Since the very beginning, we’ve offered a variety of tools and libraries for developers, administrators and architects to perform all kind of actions: from spinning up Virtual Machines in virtual networks to deploying Web Apps with PostgreSQL databases. One of the most popular tools of course is the Azure “az” command line interface. To build this open source tool, which includes thousands of commands as well as third-party extensions, we turned to Python.

Azure CLI

Why Python

At the beginning, the Azure command line experience was available as a PowerShell module for Windows users, and as a Node.js-based CLI for everyone else, including users working with macOS and Linux. However, significant growth led to engineering complexity that became difficult to resolve.

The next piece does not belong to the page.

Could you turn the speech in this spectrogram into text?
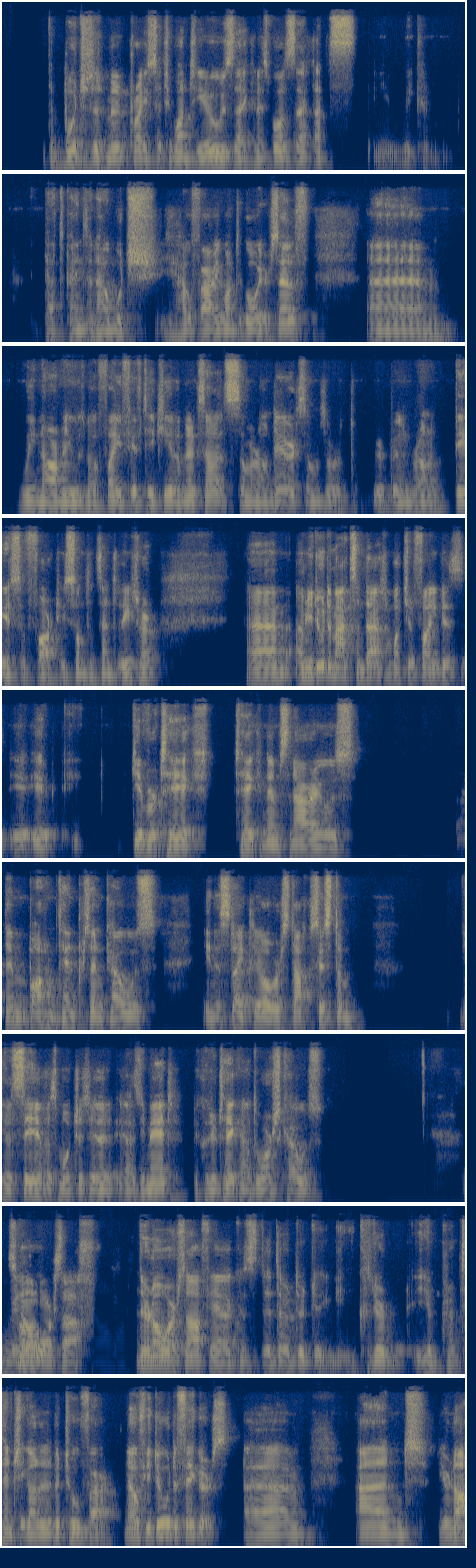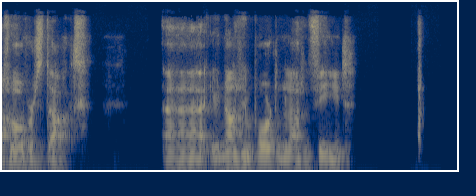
the budgeted milk price that you want to use. Like, and I suppose that that's we could that depends on how much how far you want to go yourself. Um, we normally use about 550 a kilo milk solids, somewhere around there. Some sort of we're bringing around a base of 40 something cent a litre. Um, and you do the maths on that, and what you'll find is, it, it, give or take, taking them scenarios, them bottom ten percent cows in a slightly overstocked system, you'll save as much as you as you made because you're taking out the worst cows. Be So- no worse off. They're no worse off, yeah, because they're because you're you've potentially gone a little bit too far. Now, if you do the figures, um, and you're not overstocked, uh, you're not importing a lot of feed,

Switching to Python enabled us to produce one implementation that behaves the same across all platforms. Each command is a wrapper around one or more functions from the Azure SDK for Python, which ensures that developers can build scripts with identical functionality. And consistent command line conventions enable us to provide one set of instructions for all users.

Because Python is easy to distribute for all our platforms, we can provide platform-specific packages that adhere to the correct conventions. On Windows, you can use a regular installer that includes all necessary components. On Linux, we offer packages in our repositories for many distributions, so for example users on Ubuntu can use apt-get; and on macOS we recommend Homebrew. Adhering to platform conventions gives our users confidence that the software is trustworthy, and Python provides the flexibility to provide it.

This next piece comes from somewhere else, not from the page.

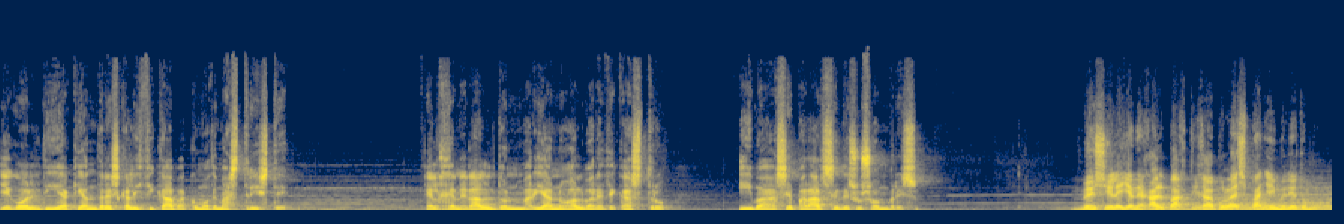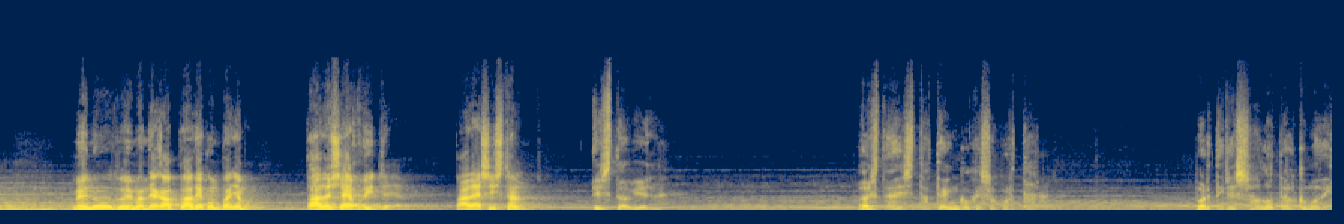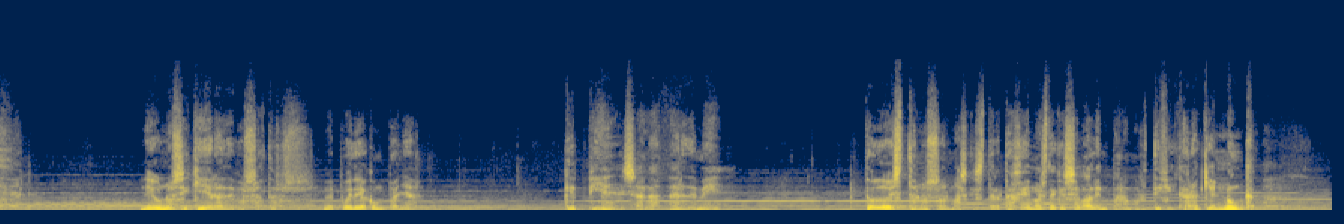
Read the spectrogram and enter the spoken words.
llegó el día que Andrés calificaba como de más triste. El general don Mariano Álvarez de Castro iba a separarse de sus hombres. Monsieur le général partira pour la Espagne immédiatement. Mais ne demandera pas d'accompagnement, pas de serviteur, pas d'assistant. Está bien. Hasta esto tengo que soportar. Partiré solo tal como dicen. Ni uno siquiera de vosotros me puede acompañar. ¿Qué piensan hacer de mí? Todo esto no son más que estratagemas de que se valen para mortificar a quien nunca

Features of the Azure CLI

Thanks to the flexibility of Python and the powerful ecosystem of packages, the Azure CLI supports features such as autocompletion (in shells that support it), persistent credentials, JMESPath result parsing, lazy initialization, network-less unit tests, and more.

Much of this support has been abstracted into an open-source package called Knack, allowing us, or anyone else, to use it for their own command line tools.

Specific to the Azure CLI, we have enabled extensions that can be installed using pip to allow the development of more complex tools, such as self-destruct mode, which allows any resource to be automatically deleted after a certain time using a simple command line argument. Being able to have an ecosystem of extensions empowers our users to develop workflows that fit their preferences.

Because Azure supports several API versions simultaneously, as well as on-premises Azure Stack deployments, the Azure CLI has to be able to adapt its commands to whatever version is it connected to. Thanks to the composable architecture of the tool in Python, we can easily add or remove commands at runtime based on availability. The result is that users are not suggested to use invalid commands or arguments and can freely update the command line tool even when working against older deployments.

Conclusion

Microsoft Azure provides hundreds of services, each providing multiple compatibility versions and many commands. Exposing this complexity through a command-line tool that is responsive, helpful, and easy to use is a challenge.

Developing the Azure CLI in Python enabled us to architect a tool that looks and feels native on all platforms, runs consistently everywhere, performs well enough for interactive use, supports powerful extensibility, and helps our customers be successful no matter what they intend to achieve.